Sask. Party avoiding transparency on deficit

The Sask. Party government is running a deficit of nearly $1 billion, but the Finance Minister refuses to tell Saskatchewan people how the government intends to get out of that budgetary hole.

The Sask. Party's deficit includes the nearly $300-million operating deficit it announced in August, plus the $700 million of borrowing it announced in the spring.

“Even with revenues still much higher than just a few years ago, as soon as the price of oil sunk, the Sask. Party put our province into the unenviable position of deficit budgeting,” said Trent Wotherspoon, NDP deputy leader and finance critic. “With more money going out than coming in, something has to give, but this government is keeping the plans to stop the bleeding a secret from taxpayers, and that's not right.”

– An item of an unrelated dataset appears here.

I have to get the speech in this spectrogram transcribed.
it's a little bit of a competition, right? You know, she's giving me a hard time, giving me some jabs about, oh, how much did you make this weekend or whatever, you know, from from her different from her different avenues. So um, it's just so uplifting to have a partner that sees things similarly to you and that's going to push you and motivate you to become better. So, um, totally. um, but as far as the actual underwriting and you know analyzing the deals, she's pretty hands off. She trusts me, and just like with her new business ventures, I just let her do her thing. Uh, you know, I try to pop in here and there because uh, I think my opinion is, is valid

The NDP filed written questions in the Legislative Assembly regarding mid-year funding adjustments for programs and organizations, but the Sask. Party refused to provide any answers.

Wotherspoon said Saskatchewan people deserve to know where the hundreds of millions of missing dollars will come from to fill the budgetary hole created by the Sask. Party.

“Saskatchewan families are very worried that the cuts will match the warped sense of priorities we’ve been seeing from the Sask. Party, rather than matching the things that really matter to most Saskatchewan people,” said Wotherspoon.

“The fact is, we’re already seeing that Mr. Wall is cutting thousands of surgeries this year to save money, while still shovelling millions of dollars into the John Black Lean program and its Kaizen Promotion Offices. What other cuts and clawbacks are the Sask. Party choosing? Or will they hold reckless fire sales, throwing valuable public assets on the auction block?”

In addition to the deficit of nearly $1 billion dollars, the Sask. Party drained Saskatchewan’s rainy day fund. Despite years of record revenues, the fund that had $1.35 billion stashed away in 2010 has had $1.15 billion drained from it by the Sask. Party.

Public debt has also been ramped up during the boom. At the end of the current fiscal year, the province will have more than $13.3 billion in debt, up from $7.9 billion at the end of the Sask. Party’s first full fiscal year.   

 “It makes absolutely no sense that during years of windfall money, the Sask. Party drained our savings and drove up our debt,” said Wotherspoon. “People ask me all the time where all that money went, because it obviously didn’t go into infrastructure, classrooms or shorter hospital wait times. If programs and services have been told to return some of the money they were promised on budget day, taxpayers and families deserve to know that.”